Exploring other outlets for Canadian citizens to express influence on geopolitical policy stance/creation, citizens can participate in advocacy groups, NGOs, and civil society organizations that focus on international relations and conflict resolution, where through petitions, public demonstrations, lobbying efforts, and awareness campaigns, these groups can draw attention to specific issues and press the government to adopt certain policies. A prime example is the grassroots campaign that led to Canada adopting the Magnitsky Act. This Act allows for targeted sanctions against foreign officials deemed to have violated human rights. The campaign was significantly influenced by the efforts of Bill Browder, a businessman who lobbied various governments to enact legislation in response to the death of his lawyer, Sergei Magnitsky, in a Russian jail. While Browder is not Canadian, his campaign gained considerable traction in Canada due to the efforts of Canadian citizens, NGOs, and lawmakers who rallied behind the cause. Canadian human rights activists, legal experts, and the general public engaged in advocacy, demonstrations, and lobbying efforts to raise awareness of the Magnitsky case and the broader issue of human rights abuses. Their efforts culminated in Parliament unanimously passing the Justice for Victims of Corrupt Foreign Officials Act (Sergei Magnitsky Law) in 2017. This law allows the Canadian government to impose sanctions on foreign nationals responsible for gross human rights violations, significantly altering Canada’s approach to international human rights and its geopolitical policy, particularly concerning Russia and other countries with noted human rights abuses. It was Browder’s lobby efforts and ignition of public awareness (he’s got some great books, Red Notice for one) that positioned the Sergei Magnitsky Law to be passed in Ottawa.

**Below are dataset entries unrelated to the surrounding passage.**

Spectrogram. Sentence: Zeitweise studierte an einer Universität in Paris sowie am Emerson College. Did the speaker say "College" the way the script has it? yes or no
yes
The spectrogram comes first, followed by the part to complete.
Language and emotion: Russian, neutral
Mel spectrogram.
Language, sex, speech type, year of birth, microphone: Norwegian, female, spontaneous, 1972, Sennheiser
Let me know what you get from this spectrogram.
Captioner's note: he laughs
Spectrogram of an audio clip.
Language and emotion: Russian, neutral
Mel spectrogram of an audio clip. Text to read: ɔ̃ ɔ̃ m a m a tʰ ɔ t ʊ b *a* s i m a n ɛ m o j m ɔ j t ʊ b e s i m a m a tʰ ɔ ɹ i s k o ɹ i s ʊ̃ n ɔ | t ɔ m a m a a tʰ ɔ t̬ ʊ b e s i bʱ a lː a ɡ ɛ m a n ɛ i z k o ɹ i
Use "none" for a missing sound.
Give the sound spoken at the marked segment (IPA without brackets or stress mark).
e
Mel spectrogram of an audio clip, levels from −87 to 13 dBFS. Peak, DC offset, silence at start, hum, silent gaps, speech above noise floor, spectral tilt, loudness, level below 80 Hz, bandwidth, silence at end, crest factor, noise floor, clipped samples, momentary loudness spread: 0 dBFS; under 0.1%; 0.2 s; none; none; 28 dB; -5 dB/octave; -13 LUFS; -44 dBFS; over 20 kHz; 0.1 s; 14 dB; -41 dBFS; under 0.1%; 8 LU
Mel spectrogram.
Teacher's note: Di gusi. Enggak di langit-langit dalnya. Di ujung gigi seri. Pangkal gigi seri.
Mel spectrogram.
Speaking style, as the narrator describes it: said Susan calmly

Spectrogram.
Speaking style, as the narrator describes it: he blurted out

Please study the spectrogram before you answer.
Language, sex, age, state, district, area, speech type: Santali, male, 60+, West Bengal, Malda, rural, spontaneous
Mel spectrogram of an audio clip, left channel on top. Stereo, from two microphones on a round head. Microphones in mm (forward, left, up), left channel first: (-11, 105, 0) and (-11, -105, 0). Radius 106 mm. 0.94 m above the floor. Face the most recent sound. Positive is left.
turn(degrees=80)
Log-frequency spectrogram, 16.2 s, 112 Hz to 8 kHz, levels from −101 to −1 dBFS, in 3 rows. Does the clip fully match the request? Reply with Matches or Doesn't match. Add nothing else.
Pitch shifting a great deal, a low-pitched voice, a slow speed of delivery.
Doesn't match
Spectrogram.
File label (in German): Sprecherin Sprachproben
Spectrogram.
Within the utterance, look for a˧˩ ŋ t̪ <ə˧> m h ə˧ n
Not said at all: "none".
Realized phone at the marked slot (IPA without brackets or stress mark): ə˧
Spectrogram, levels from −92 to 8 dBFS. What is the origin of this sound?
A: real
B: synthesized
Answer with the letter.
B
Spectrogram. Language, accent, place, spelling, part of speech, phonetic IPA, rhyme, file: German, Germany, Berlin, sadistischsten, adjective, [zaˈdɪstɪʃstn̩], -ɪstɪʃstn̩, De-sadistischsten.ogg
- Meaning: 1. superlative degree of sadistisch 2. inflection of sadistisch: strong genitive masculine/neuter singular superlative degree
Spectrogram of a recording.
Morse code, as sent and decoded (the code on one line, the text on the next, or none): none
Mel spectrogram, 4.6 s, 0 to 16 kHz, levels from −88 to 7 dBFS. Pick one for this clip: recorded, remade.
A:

This article discussed the relationship between people and policy and aimed to identify the two most effective ways we, as Canadians, can have a say in policy creation in a year filled with geopolitical uncertainties. It goes without saying that the globally-minded citizen, the politically proactive Canadian, the relationship between people and policy does not end at the ballot box. In reading this article, amidst geopolitical uncertainties, political pressure on the municipality and lobbying/NGO partnership have been the most successful ways that citizens can engage with policy.

References

Gharib, A. (2015, June 29). Controversial Iranian exile shakes up Canadian Parliament’s human rights program. The Nation. https://www.thenation.com/article/archive/controversial-iranian-exile-shakes-canadian-parliaments-human-rights-program/

Hudspeth, M. (2022, April 10). Bill Browder on Putin, the Magnitsky act, and unmasking Russian money laundering. CBS News – Breaking news, 24/7 live streaming news & top stories. https://www.cbsnews.com/news/bill-browder-vladimir-putin-magnitsky-act-russian-money-laundering/

Image source: 

President of Russia. (2018, May 17). Transcript of Eurasian Economic Council expanded 

meeting [Photograph]. http://www.en.kremlin.ru/events/president/transcripts. http://www.en.kremlin.ru/catalog/persons/474/events/57468/print